Facially, Toyota's New Vehicle Limited Warranty appears to fulfill the MMWA's clarity requirements: the warranty commences on the in-service date, which is filled in by the dealer when the car is sold. Failure to repair damage sustained before the in-service date therefore puts Toyota in violation of MMWA for breach of warranty. Moreover, Toyota's suggested addition of the California Emission Control Warranty's language renders the time of the warranty's commencement ambiguous at best: Is the "in-service date" the date the car is put into use by the buyer or by the dealer? Under Toyota's own construction, then, the warranty would violate the MMWA because it would not "fully and conspicuously disclose" its commencement date.
Toyota is thus placed in a somewhat uncomfortable position. If it subscribes to a straight reading of its New Vehicle Limited Warranty, it must concede that Wilbur's warranty had not commenced when the accident occurred and that its refusal to repair her car is a breach of warranty. If Toyota stands by the warranty construction it has pressed upon us here, its warranty must be deemed cryptic and unclear. In either case, Wilbur may recover damages under the MMWA. 15 U.S.C. § 2310(d) (1) (1994). See Gochey v. Bombardier, Inc., 153 Vt. 607, 613, 572 A.2d 921, 924 (1990) (listing remedies available to consumer under the MMWA when manufacturer warrants defective goods).
Concededly, it was the actions of Tri-Nordic, not Toyota, which resulted in the damage to the car that in turn led to this lawsuit. But Toyota provided Wilbur with a new car warranty and gave its dealer the authority to fill in the in-service date. The MMWA, by requiring any warrantor to draft clear warranty terms and conditions, simply incorporates the well-established contract principle of contra proferentum by which a drafting party must be prepared to have ambiguities construed against it. Westchester Resco Co. v. New England Reins. Corp., 818 F.2d 2, 3 (2d Cir. 1987); Restatement (Second) of Contracts § 206 (1981). We therefore find that Wilbur's claim under the MMWA cannot be defeated on Toyota's motion for summary judgment and must be allowed to proceed to trial.
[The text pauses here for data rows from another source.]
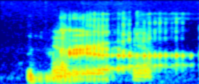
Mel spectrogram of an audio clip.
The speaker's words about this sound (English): Is that a chemo burp? Yeah. Yeah. I got chemo burps coming up.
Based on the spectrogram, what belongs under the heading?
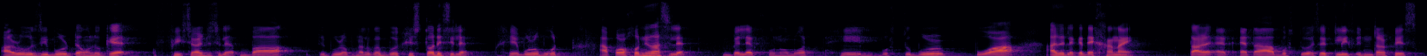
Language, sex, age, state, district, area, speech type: Assamese, male, 18-30, Assam, Sonitpur, rural, spontaneous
Because the district court based its decision in this case on the warranty's accident exclusion and did not address the warranty's commencement date, the court erred in granting summary judgment to Toyota on the MMWA claim. Thus, the district court's grant of summary judgment on Wilbur's state claim, based on its finding that the absence of liability under the MMWA removed any basis for recovery under the VCFA, was also in error. We reverse and remand both claims for reconsideration by the district court.
We reverse the grant of summary judgment in favor of Toyota and remand for further proceedings consistent with our reasoning above.